21 September 2012


Conference notes with concern that recent immigration rule changes have – amongst other new restrictions – introduced a minimum income threshold for those wanting to sponsor a non-European Economic Area (EEA) partner to join them in the UK. This threshold starts at £18,600, rising to £22,400 for a partner and one child and by £2,400 for each additional child. The income must have been earned over a period of time and any support pledged by a third party (including other family members) is discounted, as well as the first £16,000 of the couple’s savings. Income earned by the foreign partner overseas or prospectively available through an offer of employment in the United Kingdom (UK) will similarly be ignored.

Based on data from the National Earnings Survey website, this means nearly 40% of the working population of the UK would be prevented from sponsoring a foreign partner.

This negatively impacts on anyone with a non-EEA partner and will hit women, Black people, disabled people, young people, pensioners, low-paid workers and unemployed people particularly hard.

Conference notes, however, that there is a particularly harsh impact on lesbian, gay bisexual and transgender people. The opportunity for them to settle in the non-EEA partner’s home country is – in respect to many countries – either non-existent or fraught with risk and difficulty.

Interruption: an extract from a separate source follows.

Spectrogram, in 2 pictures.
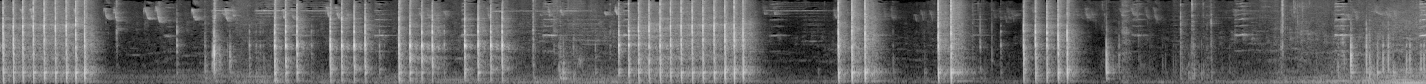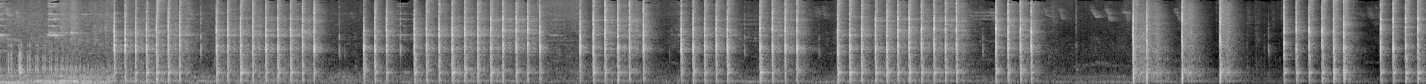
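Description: Wood-carving chisel being driven into hardwood with quick mallet taps, in runs of rapid taps about a second long with short pauses between them. Around the middle there is a longer, rougher stretch of the chisel cutting through the wood.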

The UK is one of the few countries in the world where a bi-national same-sex couple can settle and have their relationship recognised in law. The UK also has amongst the most progressive equality laws protecting trans people. Conference recalls that homosexuality is criminalised in 76 countries and that trans people face extreme violence in many countries, which is often – at best – ignored by the police and judiciary.

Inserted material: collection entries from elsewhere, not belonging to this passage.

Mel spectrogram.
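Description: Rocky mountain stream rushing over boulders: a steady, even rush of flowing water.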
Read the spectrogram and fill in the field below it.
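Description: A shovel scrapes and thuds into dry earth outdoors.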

Black LGBT members are concentrated in low paid and non-managerial jobs and will therefore find the introduction of the income threshold difficult to meet. As a consequence their ability to invite their partner to join them in the UK will be severely limited and will undoubtedly have a negative impact on their human rights.

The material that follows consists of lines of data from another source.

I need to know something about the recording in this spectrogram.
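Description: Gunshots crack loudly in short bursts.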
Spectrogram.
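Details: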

Conference calls on the national LGBT committee to:

1)Alert members to these changes and their disproportionate impact on Black LGBT members and others on low incomes ;

2)Signpost members who are directly affected to support and advice groups like the UK lesbian and gay immigration group (which is LGBT despite the name);

3)Raise these injustices with UNISON’s National Executive Council and call on Labour Link to work for changes under a future Labour government.